◆ Saved entries:
-*-*-

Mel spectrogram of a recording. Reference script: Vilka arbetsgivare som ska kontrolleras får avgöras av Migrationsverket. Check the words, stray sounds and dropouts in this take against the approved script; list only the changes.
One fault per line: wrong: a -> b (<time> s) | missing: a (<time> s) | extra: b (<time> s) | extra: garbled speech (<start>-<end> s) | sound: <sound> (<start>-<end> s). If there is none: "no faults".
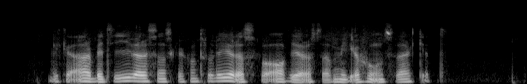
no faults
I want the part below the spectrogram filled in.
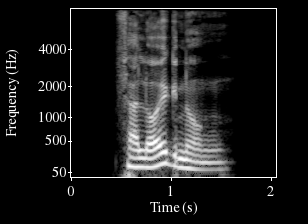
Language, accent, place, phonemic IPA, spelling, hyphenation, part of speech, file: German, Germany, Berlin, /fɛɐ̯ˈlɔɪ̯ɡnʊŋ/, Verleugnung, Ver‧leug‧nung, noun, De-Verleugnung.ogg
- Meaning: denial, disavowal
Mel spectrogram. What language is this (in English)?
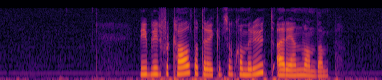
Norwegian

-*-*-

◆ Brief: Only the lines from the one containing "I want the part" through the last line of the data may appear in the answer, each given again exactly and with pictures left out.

◆ Exercise answer:
I want the part below the spectrogram filled in.
Language, accent, place, phonemic IPA, spelling, hyphenation, part of speech, file: German, Germany, Berlin, /fɛɐ̯ˈlɔɪ̯ɡnʊŋ/, Verleugnung, Ver‧leug‧nung, noun, De-Verleugnung.ogg
- Meaning: denial, disavowal
Mel spectrogram. What language is this (in English)?
Norwegian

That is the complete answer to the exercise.